'Adverse action' against independent contractors

The Fair Work Act provides by section 340(1) that a person must not take adverse action against another person because the other person:

  • has a workplace right;

  • has, or has not, exercised a workplace right; or

  • proposes or proposes not to, or has at any time proposed or proposed not to, exercise a workplace right.

Adverse action is a wide concept.  It includes not only the ‘prohibited’ mainly discriminatory reasons under the Act, but also conduct such as a warning, allocation of duties or discipline.

Section 342 of the Act extends the scope of adverse action to cover action by a principal against an independent contractor contracted to the principal and by the principal against an employee of that independent contractor.

Adverse action in relation to independent contractors was considered by Fair Work Australia (FWA) in a late 2010 case involving Centrelink.  The applicant to FWA had been retained in both his personal capacity as an independent contractor and by a separate independent contractor company to provide sessional interpreter services at a Centrelink service centre.  Due to a complaint Centrelink received about the applicant, Centrelink requested the company that employed the interpreter not to allocate him to Centrelink for future interpreting work.  Centrelink also advised the interpreter that his name had been removed from the register of approved Centrelink interpreters and translators.

In the course of its decision, FWA stated as a ‘provisional view’ that adverse action under section 342 encompasses ‘a refusal to make use of services offered by an independent contractor in the form of services provided by that contractor through a particular employee of, or subcontractor to, that contractor’.
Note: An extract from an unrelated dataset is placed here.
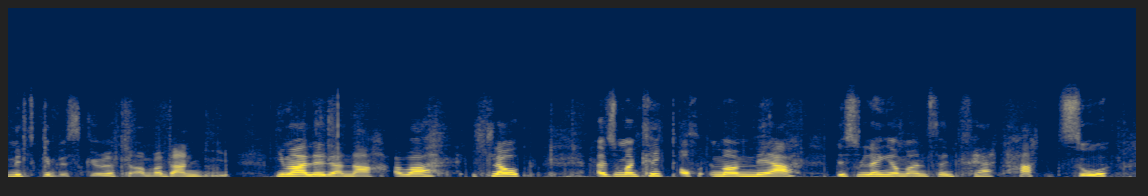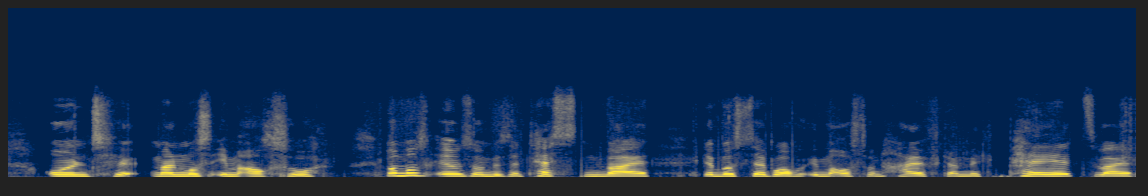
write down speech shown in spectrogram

The potential for the Act to be applied in the way quoted above has far-reaching consequences for principals in every industry in Australia.  It emphasises that the scope of the Act is not entirely restricted to a direct employer/employee relationship.  It also highlights the fact that principals are not immune from applications to FWA even though there may exist between the principal and the contractor, a genuine independent contractor relationship.

Employers who are principals in relation to independent contractors need to take particular care about their obligations to independent contractors where ‘adverse action’ may become an issue.

Should you wish to know more about this topic, please contact either Ian Curlewis, Partner, on 9288 6756 / ian.curlewis@lavanlegal.com.au or Michael Jensen, Senior Associate, on 9288 6944 / michael.jensen@lavanlegal.com.au.

Disclaimer – the information contained in this publication does not constitute legal advice and should not be relied upon as such. You should seek legal advice in relation to any particular matter you may have before relying or acting on this information. The Lavan team are here to assist.